If you want to go home, first your will need to make a little detour. Your handbag is awaiting collection in the cellar. It’s sitting atop the main desk in Archives. Of course, if you are too scared to go down there, give me a call and you can come home with me. James.

‘Like hell I will,’ Tammy said, sounding much more confident than she felt. It was no secret that she hated the cellars, but neither could she give in to James. She would never live it down.

Tammy switched off her computer and desk light and closed her office door behind her, before making her way towards the lifts. Once inside, she pressed the button for the ground floor. It was the lowest floor the lift had access to. After that she was going to have to take the stairs.

Nerves began fluttering in her stomach before she even reached the bottom of the staircase, but she forced herself to go on. No doubt James would check first thing in the morning whether she had managed to get her bag back, and she simply couldn’t face the humiliation of being teased. It would be like high school all over again. That thought alone drove her onwards.

She moved across the half a dozen paces between the final step and the door to the corridor beyond as fast as she could. Her heart was racing. She felt sick. She could never remember feeling like this before. As she touched the door handle, and pulled it towards her, she felt like she could pass out at any moment, but she stepped through all the same.

As the door swung closed behind her, a high-pitched squeaking told her that the hinges hadn’t been oiled for sometime. The sound set her even further on edge, if such a thing were possible, before she registered something far worse, something familiar: it was the same feeling she had recognised on her induction. Someone or something was watching her. She tried to strike the realisation from her mind before she became paralysed with fear, but it was an almost insurmountable task. Almost.

The main desk was only twenty feet in front of her. She could see her handbag sitting on it. At that moment it represented so much more than simply a purse; it symbolised safety. She wanted to run over grab and then run all the way out of the building, never stopping until she was safely locked in her car, but her feet were heavy like lead and didn’t want to move.

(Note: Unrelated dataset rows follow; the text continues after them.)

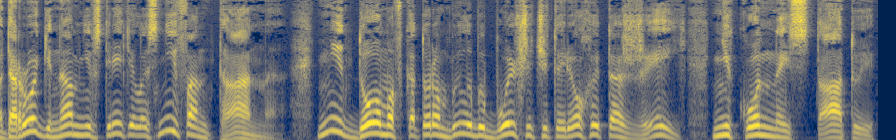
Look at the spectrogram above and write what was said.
По дороге нам не встретилось ни фонтана, ни дома, в котором было бы больше четырех этажей, ни конной статуи,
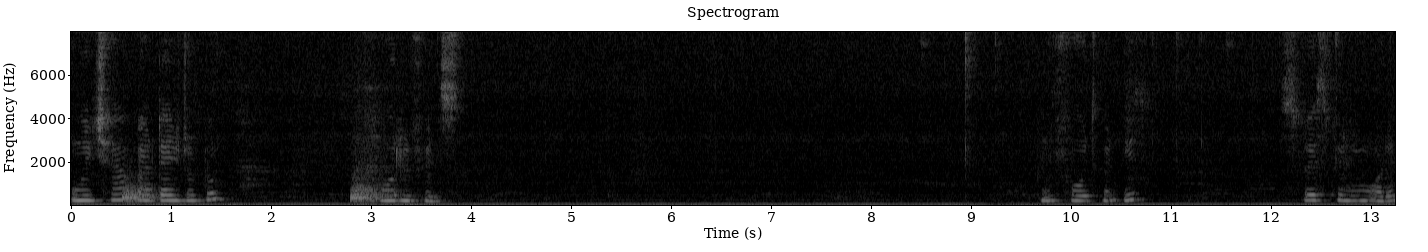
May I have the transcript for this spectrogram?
which have attached to four refills and fourth one is space filling model.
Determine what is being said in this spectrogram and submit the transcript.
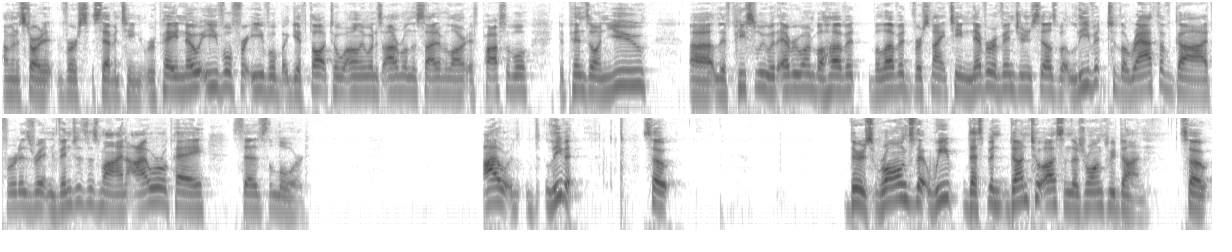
I'm going to start at verse 17. Repay no evil for evil, but give thought to only what is honorable in the sight of the Lord, if possible. Depends on you. Uh, live peaceably with everyone, beloved. Beloved, verse 19. Never avenge yourselves, but leave it to the wrath of God, for it is written, "Vengeance is mine; I will repay," says the Lord. I will, leave it. So there's wrongs that we that's been done to us, and there's wrongs we've done. So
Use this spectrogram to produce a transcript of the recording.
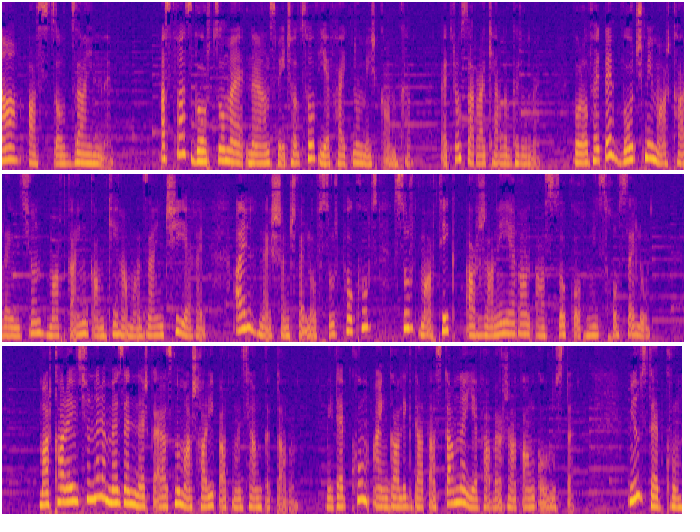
Նա Աստծո ձայնն է։ Աստված գործում է նրանց միջոցով եւ հայտնում իր կամքը։ Պետրոս Առաքյալը գրում է. որովհետև ոչ մի մարգարեություն մարդկային կամքի համաձայն չի եղել, այլ ներշնչվելով Սուրբ Հոգուց, Սուրբ Մարդիկ արժանի եղան Աստծո կողմից խոսելու։ Մարգարեությունները մեզ են ներկայացնում աշխարհի պատմության կտավը։ Մի դեպքում այն գալիք դատաստանն է եւ հավերժական կորուստը։ Մյուս դեպքում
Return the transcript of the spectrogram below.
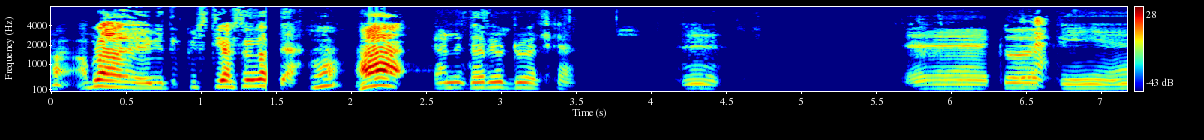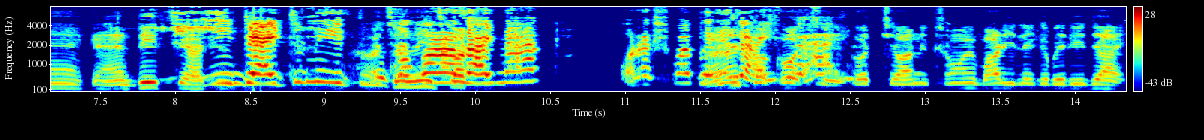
হ্যাঁ, আমরা এদিক বৃষ্টি আসলে হ্যাঁ কানে ধরে হ্যাঁ। একটি একটু অনেক সময় বাড়ি লেগে বেরিয়ে যায়।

She swallowed hard, and tried to convince herself to go on. Twenty steps, she silently chanted. That’s all it is. Twenty steps. With all the strength she could muster she took one step forward. Tammy trained her eyes on the ground, terrified that if she should look up she might see something that she really didn’t want.

A noise, sounding like one of the boxes moving on a shelf just out of her sight, stopped her in her tracks.

‘Hello?’ she called out. ‘Is there anyone down here?’ But the echo of her words only served to tense her further.

‘James, if that’s you…’ she said, trying to hold back the tears that were forming in her eyes, before the words slowly trailed off into the suffocating silence. She knew it wasn’t James down there with her, but she desperately wished it was.

All of a sudden she felt a cold breath on the back of her neck, and she couldn’t help but let out a gasp, but it was all the motivation she needed to move. She charged across the room, clutched her bag before attempting to make good her escape.

But she tried the door and it wouldn’t open; she knew there was no other way out. A noise that sounded like a hiss or perhaps an indecipherable whisper came from somewhere deeper in the room. Tammy started screaming.

A moment, no more, passed and the lights overhead began flickering. Then they went out altogether, and Tammy was plunged into darkness.